A Labor of Love
Why? Because he is a rock star pepper farmer who is moving his family out of poverty forever by doing what it takes to grow a highly profitable (but highly difficult and labor-intensive) crop: Peppers!
Norlan Lopez lives in San Jose, one of our villages in Nicaragua. Before choosing to work with Agros, he knew only corn and beans . “I didn’t know anything [about vegetables],” he told us, shyly. But highly technical crops like vegetables, coffee, and cacao bring much higher profits. He and his wife Martha have a 4 year old daughter, Jocelyn, so even though he knew he was signing up for a steep learning curve and thousands of sweaty hours laboring to nurture these delicate plants, it was more than worth it for his family.
“Here, we have to work hard to be able to pay for the land,” Norlan states. “But when Jocelyn is grown at least she will have a place to live… if we had continued to work other people’s land we never would have had anything for us.”
Norlan invested nearly $2,000 into a chile pepper crop last year and saw an amazing return: he more than doubled his investment. Not only was he able to pay off the crop credit, but he made a $1,400 payment on his land loan and saved $1,000 to reinvest in a new pepper crop this year. Norlan’s story is one we want to replicate with every Agros farmer!
Why has he been so successful?
Norlan has peppers down to a science; an agricultural science. With guidance from Agros agronomists, he has implemented region specific farming techniques that have facilitated extremely good production results. One such technique is contour farming, which saves water and fertilizer by utilizing the natural slopes of the land instead of plowing flat fields. Along with his newly learned techniques, Norlan tends to his crops like they are his children.
Why is this story so important?
Not only is it another triumph towards the eradication of poverty, but this story, the story of Norlan and his family, is one that sets a standard. Agricultural sustainability is central to the foundation of Agros’ progress in rural villages. Farming, when profitable, allows families to generate enough revenue to not only own their own land, but to also escape the grueling cycle of poverty. But it’s not as simple as finding land and planting crops.

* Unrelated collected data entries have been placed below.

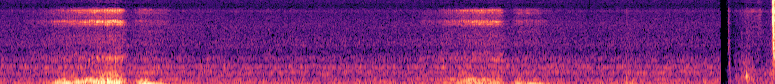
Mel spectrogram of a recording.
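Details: A pet that lay down and fell asleep at once, snoring in a quiet room: two low, rumbling snores about four seconds apart, ordinary snoring during sleep.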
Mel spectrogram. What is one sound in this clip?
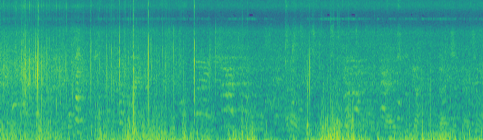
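Footballers shout to each other across an outdoor pitch.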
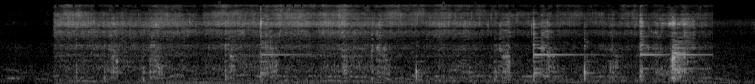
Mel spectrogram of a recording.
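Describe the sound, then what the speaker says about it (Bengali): Chopped tomatoes sizzle steadily in a pan for a winter river fish (chanda) curry, with a continuous frying hiss broken by occasional scraping clicks of a spatula. No one speaks. "কুচানো টমেটো দিয়ে দিলাম।"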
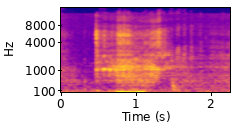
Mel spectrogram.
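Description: Faint marker pen writing on flipchart paper: one scratchy stroke starting about half a second in and lasting about a second, then a few light ticks of the pen tip.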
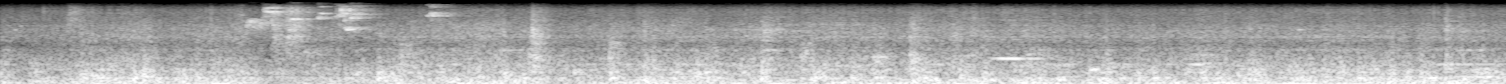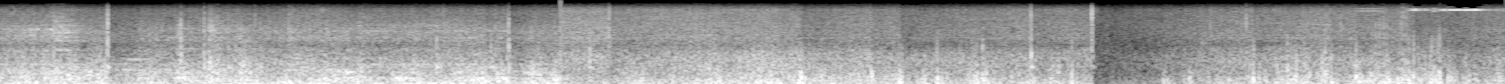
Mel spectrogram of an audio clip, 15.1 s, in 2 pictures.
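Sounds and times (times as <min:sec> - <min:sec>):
train carriage rumbling on rails: 0:00.0 - 0:15.0
short high squeaks: 0:14.3 - 0:15.0.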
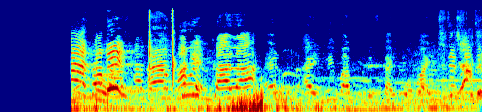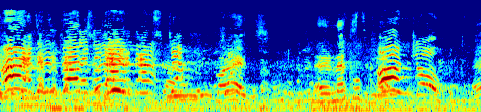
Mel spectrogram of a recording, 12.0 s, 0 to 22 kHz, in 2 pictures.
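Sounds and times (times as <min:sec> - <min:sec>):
children talking and calling out: 0:00.9 - 0:12.0.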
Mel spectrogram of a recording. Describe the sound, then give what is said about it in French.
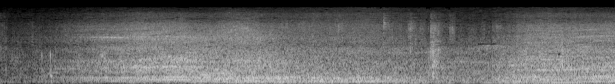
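A Porsche drives along a street, its engine building to a steady roar and holding loud for several seconds with no voices over it. “Ah, quand même une petite Porsche.”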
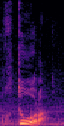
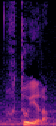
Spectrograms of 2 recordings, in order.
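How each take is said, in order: First: The vowel after t is a clear u. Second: The vowel after t blends u and i. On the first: "هذه بالضم" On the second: "لغات الإشمام"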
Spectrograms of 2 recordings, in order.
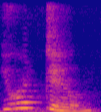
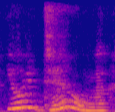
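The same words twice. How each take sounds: First: Gleeful taunt. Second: Louder, higher gleeful chant. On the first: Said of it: "laughing, while she clapped". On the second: Sisters to the prince, gleeful chant. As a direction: chant it with mean delight. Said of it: "with absolute glee". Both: Acted.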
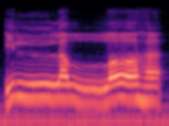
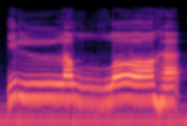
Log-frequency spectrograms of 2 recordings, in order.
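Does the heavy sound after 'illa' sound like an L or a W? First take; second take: L; L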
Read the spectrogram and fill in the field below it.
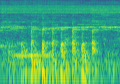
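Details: Quick dry clicks, about six a second, as the wheel is rocked by hand, with visible steering play and irregular tyre wear; worn tie rod end and inner (axial) tie rod joint.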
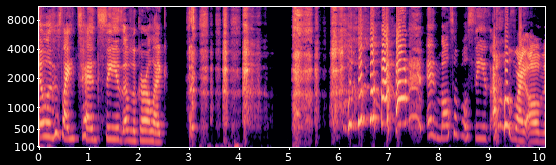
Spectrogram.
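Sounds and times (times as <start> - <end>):
speech: 0.4 - 4.2, 5.0 - 6.4, 7.8 - 10.1
person imitating a girl's sharp breathy gasps and voiced squeaks: 3.0 - 6.2
laughter: 5.1 - 7.6.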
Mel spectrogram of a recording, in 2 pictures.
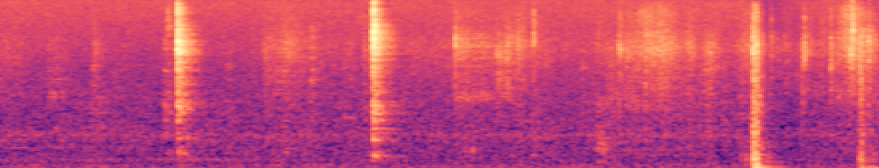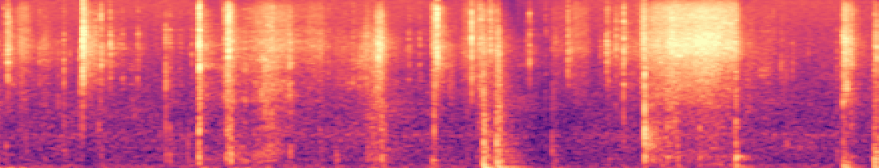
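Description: Cardboard shipping box being handled and opened on a table: two faint clicks, then heavy thumps about halfway through and again later, with cardboard and packing paper rustling between them and a hissy sheet of paper sliding out near the end.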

The truth is a lot of families struggle with agriculture because smallholder farmers are inherently vulnerable. Without the safety net of government protections or a large, diversified business, they can lose everything to unexpected drought, market turbulence, pests or corrupt middlemen. With the proper tools, education, and market connections, it’s our goal at Agros to develop our farmers’ capacity to withstand these shocks. When a farmer has progressed enough, like Norlan, to reliably produce a consistently excellent crop, then he can transact with agricultural exporters who will guarantee a minimum price and a market. For Norlan, that means a reliable income, one he can invest in his family's health, well-being, and dreams.
While Norlan has learned a lot from our agricultural technicians, we have learned even more for him. Our ultimate goal in each one of our communities is to facilitate prosperous agribusinesses like his, along with the needed tools to sustain them.

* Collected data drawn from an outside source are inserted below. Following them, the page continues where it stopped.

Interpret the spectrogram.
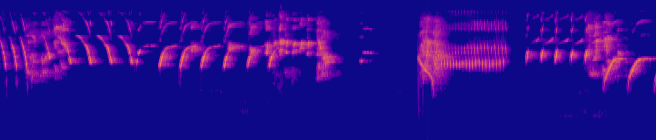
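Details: Canary of the Seri FI line in lively full song: fast sweeping chirps and tumbling phrases, a short pause, then a dense buzzy roll and further quick rising notes.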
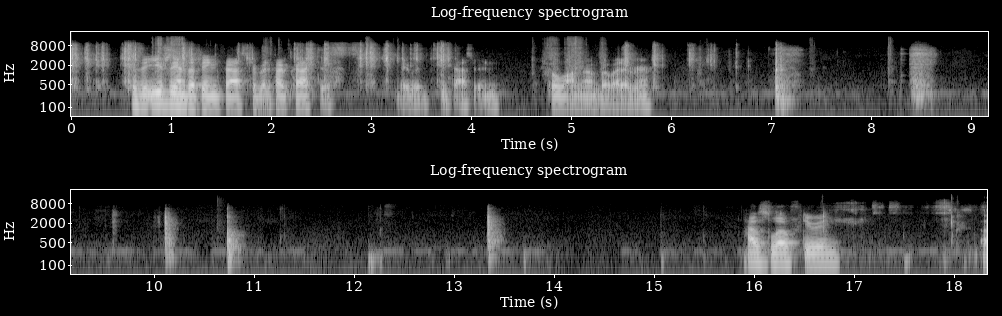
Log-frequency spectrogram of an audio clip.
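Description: Plastic puzzle cube layers click and clack as they are turned by hand.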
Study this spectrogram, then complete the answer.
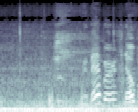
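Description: A young girl speaks with excitement close by.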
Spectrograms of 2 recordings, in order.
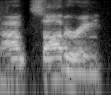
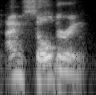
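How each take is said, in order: First: The L sound in soldering is silent. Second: The L sound in soldering is pronounced. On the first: It sounds too close to an indecent word. The speaker calls it wrong. "it sounds too close to sodomy to me" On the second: The speaker sounds civilized. The speaker calls it right. "you sound civilized"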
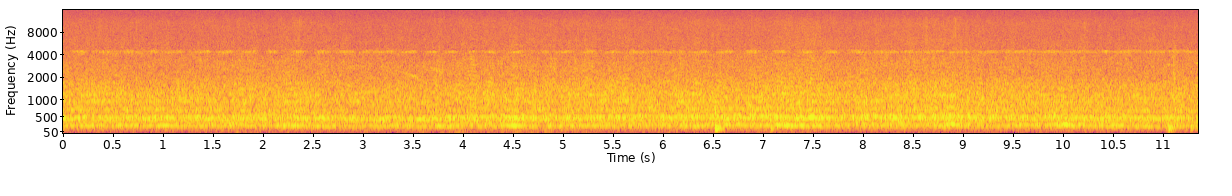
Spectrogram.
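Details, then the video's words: Bees humming as a constant, thick drone, occasional faint clicks and short knocks beneath the steady buzz of many wings. "bees therapy relaxing natural buzzing sound"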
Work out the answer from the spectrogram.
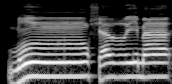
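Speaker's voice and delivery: slow level chant, long n in "Min", long "ma"; held prolongation. Shown as a demonstration. Teacher showing the prolongation, "ma" chanted long. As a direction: hold "Min" and "ma" on one note.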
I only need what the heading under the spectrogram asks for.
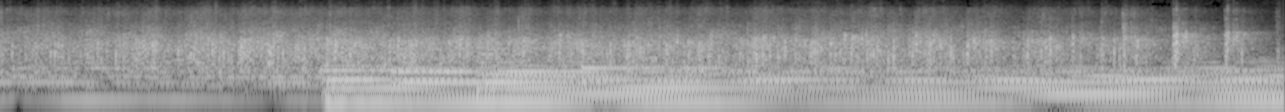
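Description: A large crowd applauds God loudly and steadily for several seconds while sustained keyboard or organ chords play underneath, shifting to new notes partway through.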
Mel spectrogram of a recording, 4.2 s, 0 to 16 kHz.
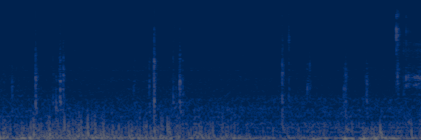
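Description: Steady low rumble inside the cabin of a 2016 Jeep Wrangler, its 3.6 L V6 idling with the AC blower fan running, with a few light clicks of dashboard switch buttons being pressed.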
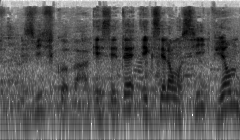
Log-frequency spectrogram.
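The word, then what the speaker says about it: svíčková: très populaire ici qui s'appelle attention à la prononciation zvifkova zvifkova et c'était excellent aussi viande de bœuf d'ailleurs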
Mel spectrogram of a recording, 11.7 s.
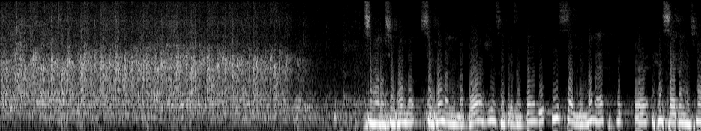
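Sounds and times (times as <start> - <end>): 
steady applause from a large audience: 0.0 - 5.3
speech: 6.1 - 11.6.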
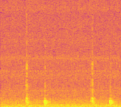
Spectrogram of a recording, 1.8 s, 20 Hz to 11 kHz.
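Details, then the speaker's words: 2012 Subaru Legacy door window motor fed 12 V directly, then with polarity reversed: sharp clicks in pairs with no running whir, and the window stays stuck. Motor may be working; the window regulator cable is suspected. "So, what I'm doing here, I'm going to put u 12 volts to the mo directly to the motor. And I could hear the clicking."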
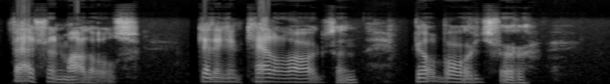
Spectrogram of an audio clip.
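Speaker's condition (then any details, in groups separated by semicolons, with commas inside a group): Spinal muscular atrophy; lifelong wheelchair use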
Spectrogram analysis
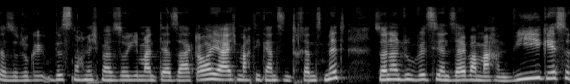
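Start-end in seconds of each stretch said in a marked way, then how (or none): none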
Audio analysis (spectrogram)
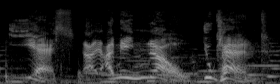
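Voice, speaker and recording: A man voicing a flustered, overprotective old father in a video game cutscene, with a gravelly voice and slow, halting delivery. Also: very high voice, very animated, heavily acted. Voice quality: creaky, gravelly voice. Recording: loud music under the voice. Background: music.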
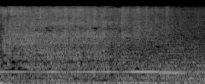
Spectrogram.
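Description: Wet concrete shoveled into a steel chute and sliding down it, a steady rushing hiss, with background music holding long notes underneath.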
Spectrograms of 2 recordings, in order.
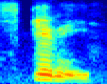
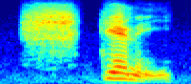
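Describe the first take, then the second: First: It is said in a plain accent. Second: It is said with an Italian accent. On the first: "not Skinny" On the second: "my mother, with her Italian accent, called her Skinny"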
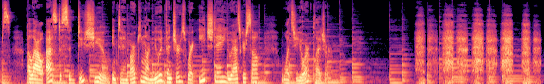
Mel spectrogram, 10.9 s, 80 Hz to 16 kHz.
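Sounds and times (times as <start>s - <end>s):
speech: 0.0s - 7.0s
heavy rapid breathing: 8.1s - 10.8s
low drawn-out sigh: 8.3s - 10.8s
panting moans: 8.3s - 10.8s.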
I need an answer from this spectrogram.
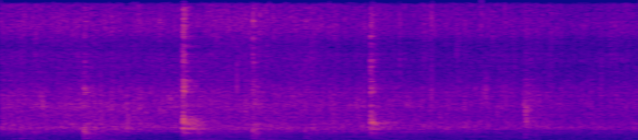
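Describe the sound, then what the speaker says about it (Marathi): Onion and tomatoes sautéing for rava upma, a steady close sizzle with a few soft clicks of a spoon stirring the pan, no voices. "आता आपण टोमॅटो टाकून घेऊया याला परतून घेऊया"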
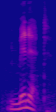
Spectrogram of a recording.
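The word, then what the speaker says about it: Minit: And over on the infamous Epic Store, your free game for the week is called Minute. It's spelled M-I-N-I-T.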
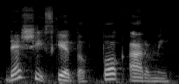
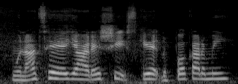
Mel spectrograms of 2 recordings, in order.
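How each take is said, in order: First: Said in the usual way. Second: The first take of "When I tell y'all that shit scared the fuck out of me" lifted higher, leaning on "tell"; emphatic. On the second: Real, not acted. Telling her followers, raised and emphatic. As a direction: hit "tell" hard, pitch raised. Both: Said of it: "repeated for emphasis".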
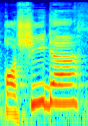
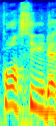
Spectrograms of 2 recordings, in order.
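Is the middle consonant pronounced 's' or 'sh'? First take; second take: sh; s. First: The middle consonant is an sh sound. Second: The middle consonant is a plain s sound. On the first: The speaker calls it wrong. "jadi apa namanya? Shin" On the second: The speaker calls it right. "huruf S"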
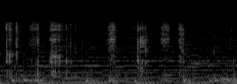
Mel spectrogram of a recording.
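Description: Scissors snipping through thin cereal-box cardboard in a rapid series of short, crisp cuts, with faint background music.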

Want more? Have questions?
With Norlan's story on our minds, we are a hosting a Direct from the Field webinar on January 15th at 12:00pm PST, to inform you of our exciting plans for replicating Norlan's economic prosperity with more families across our communities. Look for your postcard and email invitations with more information soon. We hope to see you there!
..... By the way, did you notice that you are currently reading this post from our new blog?! We are thrilled to announce that we will be posting regularly and covering a broad range of topics, communities, and voices to keep you informed on all things Agros.
Look for our updates on our social media pages and in your email; and be sure to check back to see our latest posts!